The implementation phase of the waterfall should be the most familiar to you, as it is the actual process of creating the proposed software system. This is, after all, the subject of most of your early coursework - the basics of programming, algorithm design, and considering time and memory complexity of your employed algorithms.

It is critical that the implementation adhere to the details provided by the design, as this ensures that a large body of programmers can work independently on the aspects of the system. But despite the best efforts of the designers, it is not uncommon for some critical details to be overlooked. In a properly implemented waterfall process, this kind of “splashback” is anticipated, and a process exists for proposing, approving, and disseminating changes to the design. Because these changes can cause problems for the other programmers working in other areas of the software, it is important for the change to be communicated clearly to all parties (hence the need for a formal process).
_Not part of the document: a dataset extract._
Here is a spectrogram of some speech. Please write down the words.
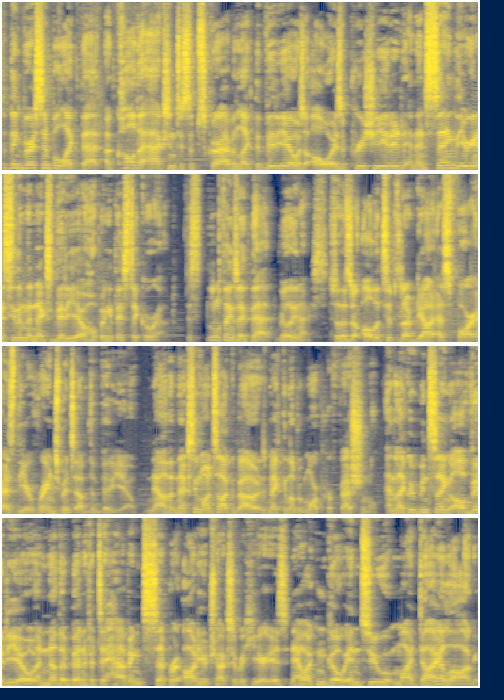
Something very simple like that. A call to action to subscribe and like the video is always appreciated, and then saying that you're gonna see them in the next video, hoping that they stick around. Just little things like that, really nice. So those are all the tips that I've got as far as the arrangement of the video. Now the next thing I wanna talk about is making it a little bit more professional. And like we've been saying all video, another benefit to having separate audio tracks over here is now I can go into my dialogue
In addition to following the design, programmers in this phase should be applying best practices in terms of documenting the code they write as well as writing automated tests. This effort ensures that the code not only meets the specification, but that it works as intended, and is straightforward to maintain. Remember, the programmers working with the project during its maintainence phase will likely not be those who created it in the first place.